Maryland Gov. Harry Hughes called yesterday for enactment of several crime-prevention measures, and added some fresh proposals -- including a 17 percent pay raise for state troopers and mandatory prison terms for certain drug dealers -- to ones he has advocated before.

The usually low-key governor enthusiastically pictured his anticrime program as "one of the most comprehensive criminal justice packages in the nation," and said it includes "new and innovative steps in the field of crime prevention."

The new proposals include bills to allow prosecutors to try third-time juvenile offenders as adults; create a citizen's advisory board on sex offenses to assist rape victims; hire 192 new prison guards, counselors, probation officers and medical personnel, and create a new governor's commission on crime prevention to coordinate citizen involvement.

Hughes also repeated his support for a new state prison at Hagerstown and for a mandatory one-year prison term for possessing an unregistered handgun.

He said the anticrime package was drafted in close consultation with the leadership of the state House and Senate and the chairmen of the two key committees that review the crime bills.

With the new anticrime package, disclosed at his regular statehouse press conference, Hughes moved a step into political territory claimed by the man considered his most likely 1982 election challenger, Anne Arundel County Executive Robert A. Pascal.

Pascal, a two-term Republican executive with a law-and-order reputation, has not officially announced he will run for governor. But he has been building bridges to influential Democrats whose support is crucial for any Republican in a state with a 3-to-1 Democratic voter registration edge.
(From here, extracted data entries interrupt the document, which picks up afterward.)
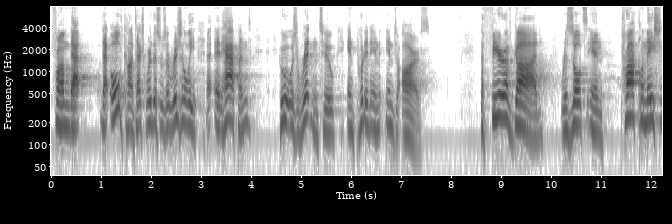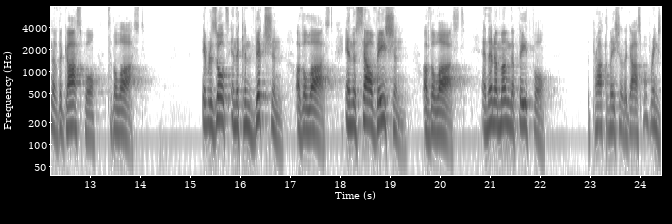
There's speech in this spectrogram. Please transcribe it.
from that, that old context where this was originally, uh, it happened, who it was written to, and put it in, into ours. The fear of God results in proclamation of the gospel to the lost. It results in the conviction of the lost and the salvation of the lost. And then among the faithful, the proclamation of the gospel brings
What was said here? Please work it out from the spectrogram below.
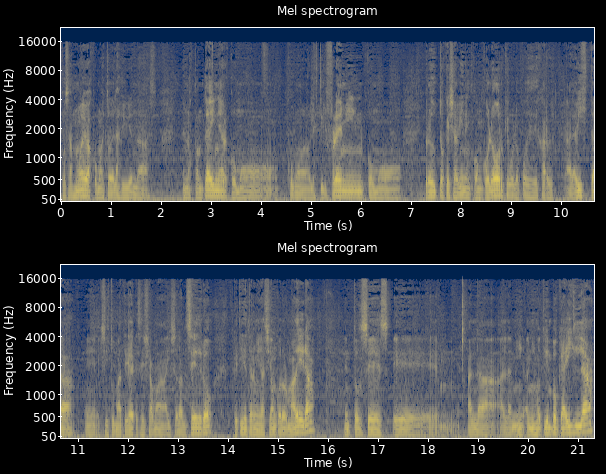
cosas nuevas como esto de las viviendas en los containers, como, como el steel framing, como productos que ya vienen con color, que vos lo podés dejar a la vista. Eh, existe un material que se llama Isolan Cedro, que tiene terminación color madera. Entonces, eh, a la- a la mi- al mismo tiempo que aísla,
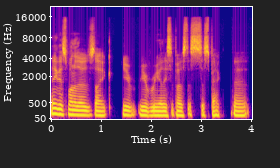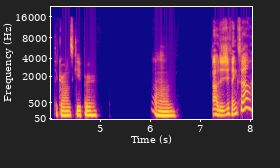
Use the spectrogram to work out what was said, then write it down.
I think this is one of those, like, you're, you're really supposed to suspect the, the groundskeeper. Um, Oh, did you think so?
Hughes' anticrime proposals apparently triggered the first dispute of the 1982 campaign, prompting Pascal to declare yesterday that the governor is "a Johnny-come-lately . . . We've been advocating these things for years. The governor has spun 180 degrees on this issue."
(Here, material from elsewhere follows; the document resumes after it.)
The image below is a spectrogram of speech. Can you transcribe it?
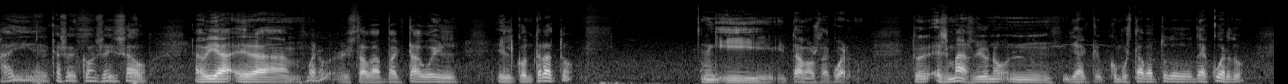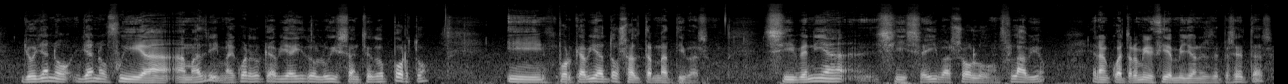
ahí en el caso de Conceizao, había, era, bueno, estaba pactado el, el contrato y, estábamos de acuerdo. Entonces, es más, yo no, ya que como estaba todo de acuerdo, yo ya no, ya no fui a, a Madrid. Me acuerdo que había ido Luis Sánchez de Oporto y porque había dos alternativas. Si venía, si se iba solo Flavio, eran 4.100 millones de pesetas,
Pascal said he had previously proposed a pay increase for state troopers who in recent years have made moves to join two separate unions because of dissatisfaction with low pay. Pascal also said he has long advocated stricter rules for trying young persons in juvenile courts, where penalties are lighter than in adult courts.

"I welcome Hughes' belated support," Pascal said.

Hughes said at his press conference that "it would be too cynical" to call his anticrime measures politically motivated. "I really haven't heard any of Mr. Pascal's speeches."

Concern over crime, perceived as an important issue with voters, has produced an outpouring of tough anticrime bills in the General Assembly, which convenes next month, including measures to stiffen penalties, aid crime victims, crack down on bail-jumpers and sweep drunken drivers off Maryland highways.

"There's a lot of frustration on the part of many citizens," said Del. Joseph Owens (D-Montgomery), chairman of the House Judiciary Committee. "Politicians are going to try to allay those fears, so I guess you could say it's because of the election year."